Armed with this knowledge, instead of living in the past, you can live in the present and make new cherished memories. By becoming willing to understand our internal expectations for the season and by letting go of the hold the holidays have on us, we can become free to appreciate and enjoy the present situation. An exercise that can be useful in preparing your expectations for the holidays is:

  1. Draw five columns on a blank piece of paper.
  2. Under the first column write down your first memory of the holiday.
  3. Under the second column write down one or two of your fondest memories from the holiday.
  4. Under the third column write down instances when you were practicing your eating disorder during the holidays.
  5. Under the forth column list the ways you have spent the holidays in recovery.
  6. Under the final column write down your future goals for the holidays.
  7. For the final part of the exercise compare the columns and notice if there are any themes that run through your memories and goals.

Isolation

Sometimes in trying to survive the pressures of the holiday season, individuals with Anorexia, Bulimia or Compulsive Eating disorders attempt to deny their importance. They tell themselves this is just another day of the week and try to convince themselves that they are not going to get caught up in all the seasonal frenzy. This ploy usually does not work, as no matter how hard the person tries, the holidays never present themselves as just another day. Isolation does not work and usually just makes the person feel lonely during this time of year. In actuality, the best medicine for the holiday blues is to reach out to other individuals. Risking and sharing is a powerful tool. Even if the person you share with is unable to alleviate negative feelings, the process of sharing those negative feelings can help to mitigate them. It is important to surround yourself with individuals who can empathize with you and understand what you may be going through.

Family

The holiday season is traditionally a time for family gatherings. During the celebrations the social expectation is for everyone to be happy and to enjoy each other’s company. For some attending family functions this will be an enlightening experience, heightening the enjoyment of the season.

For others, interacting with family members can cause significant stress. Oftentimes, communication between family members is dysfunctional or non existent. Many individuals may have family members who may be in the mist of a disorder and getting together with these individuals may not be the correct decision. For eating disordered individuals, comfort in the past may have been sought through restricting or bingeing. To help avert a potentially dangerous situation it is important to plan ahead. Before attending a family function you may want to ask yourself the following questions:

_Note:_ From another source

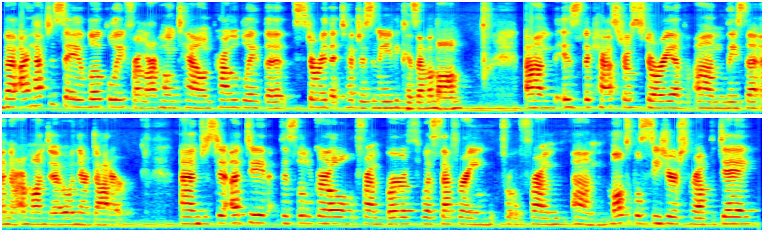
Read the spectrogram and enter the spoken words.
but I have to say, locally from our hometown, probably the story that touches me because I'm a mom um, is the Castro story of um, Lisa and Armando and their daughter. Um, just to update, this little girl from birth was suffering from, from um, multiple seizures throughout the day.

  • What are my expectations for this family gathering?
  • What might my family expect of me?
  • What are some realistic expectations for the family function?
  • What part of the family gathering am I most looking forward to?
  • What part of the family gathering am I most concerned about?
  • How much involvement am I willing to have with the family event?
  • What steps can I take to take care of myself during the family gathering?